Wolfram Goessling, MD, PhD, and Trista North, PhD, both principal faculty members of the Harvard Stem Cell Institute (HSCI), identified a gradient of prostaglandin E2 in zebrafish embryos where stem cells differentiate into the internal organs.

Experiments conducted in the Goessling lab by Sahar Nissim, MD, PhD, showed that stem cells have specific receptors on their membranes to detect the amount of prostaglandin E2 hormone present. The receptors then coax the cell into differentiating into a specific organ.

“Cells that see more prostaglandin become liver and cells that see less prostaglandin become pancreas.

"This is the first time that prostaglandin is being reported as a factor leading this fate switch, essentially instructing what identity a cell will be.”

Wolfram Goessling, Harvard Medical School Assistant Professor, Medicine, Brigham and Women’s Hospital and Dana-Farber Cancer Institute.

Collaborating with the laboratory of HSCI Affiliated Faculty member Richard Maas, MD, PhD, Director of the Genetics Division at Brigham and Women’s Hospital, researchers wanted to see whether prostaglandin E2 has a similar function in mammals. Richard Sherwood, PhD, was successfully able to instruct mouse stem cells to become either liver or pancreas cells by exposing them to different amounts of the hormone. Other experiments showed that prostaglandin E2 could also enhance liver growth and regeneration of liver cells.

Goessling and his research partner North, a Harvard Medical School Assistant Professor of Pathology at Beth Israel Deaconess Hospital, first became intrigued by prostaglandin E2 in 2005. It caught their attention during the chemical exposure of 2,500 known drugs to zebrafish embryos, looking to see if any of the drugs would amplify blood stem cell populations.

Prostaglandin E2 was the most successful hit —the first molecule discovered to have such an effect—and recently successfully completed Phase 1b clinical trials as a therapeutic to improve cord blood transplants.

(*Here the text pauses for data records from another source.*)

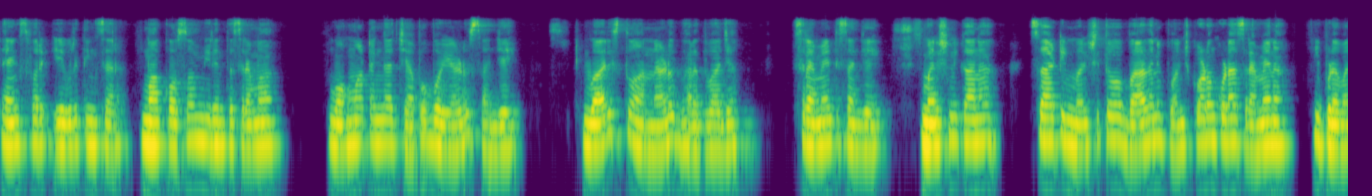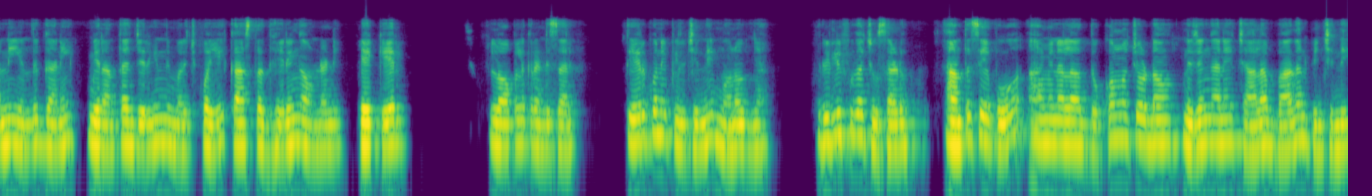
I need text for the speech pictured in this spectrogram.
Thanks for everything sir. మా కోసం మీరింత శ్రమ మొహమాటంగా చెప్పబోయాడు సంజయ్. వారిస్తూ అన్నాడు భరద్వాజ. శ్రమేంటి సంజయ్? మనిషిని కానా? సాటి మనిషితో బాధని పంచుకోవడం కూడా శ్రమేనా? ఇప్పుడు అవన్నీ ఎందుకు గాని మీరంతా జరిగింది మర్చిపోయి కాస్త ధైర్యంగా ఉండండి. Take care. లోపలికి రండి సార్. తేరుకొని పిలిచింది మనోజ్ఞ. రిలీఫ్గా చూశాడు. అంతసేపు ఆమెను అలా దుఃఖంలో చూడడం నిజంగానే చాలా బాధ అనిపించింది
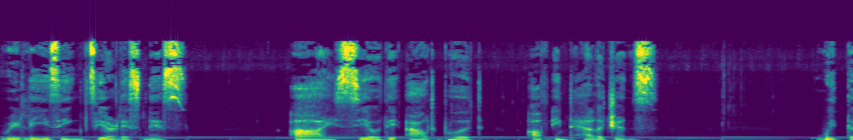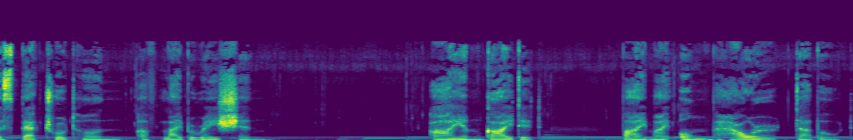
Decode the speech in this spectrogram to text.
releasing fearlessness. I seal the output of intelligence. With the spectral tone of liberation, I am guided by my own power doubled.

“Prostaglandin might be a master regulator of cell growth in different organs. It is used in cord blood, it works in the liver, and who knows what other organs might be affected by it.”

Wolfram Goessling, Harvard Medical School Assistant Professor, Medicine, Brigham and Women’s Hospital and Dana-Farber Cancer Institute.

With evidence of how prostaglandin E2 works in the liver, researchers next will calibrate what E2 amounts induce pluripotent stem cells — mature cells that have been reprogrammed back into a stem-like state — to become liver or pancreas determined cells. They believe that such a protocol could benefit patients needing liver cells for transplant or even for other organ injuries.

PGE2 acts as a morphogen to regulate liver versus pancreas specification of endoderm
Expression of PGE2 pathway genes is patterned to regulate endoderm specification
PGE2 interacts with bmp2b signaling to promote a liver fate over a pancreas fate
PGE2 promotes organ growth later in development and liver regeneration in adults

The liver and pancreas arise from common endodermal progenitors. How these distinct cell fates are specified is poorly understood. Here we describe prostaglandin E2 (PGE2) as a regulator of endodermal fate specification during development. Modulating PGE2 activity has opposing effects on liver versus pancreas specification in zebrafish embryos as well as mouse endodermal progenitors. The PGE2 synthetic enzyme cox2a and receptor ep2a are patterned such that cells closest to PGE2 synthesis acquire a liver fate, whereas more distant cells acquire a pancreas fate. PGE2 interacts with the bmp2b pathway to regulate fate specification. At later stages of development, PGE2 acting via the ep4a receptor promotes outgrowth of both the liver and pancreas. PGE2 remains important for adult organ growth, as it modulates liver regeneration. This work provides in vivo evidence that PGE2 may act as a morphogen to regulate cell-fate decisions and outgrowth of the embryonic endodermal anlagen.

Sahar Nissim, Richard I. Sherwood, Julia Wucherpfennig, Diane Saunders, James M. Harris, Virginie Esain, Kelli J. Carroll, Gregory M. Frechette, Andrew J. Kim, Katie L. Hwang, Claire C. Cutting, Susanna Elledge, Trista E. Northsend email, Wolfram Goessling

The work was supported by the Harvard Stem Cell Institute, the National Pancreas Foundation, the National Institutes of Health, and the Pew Charitable Trusts.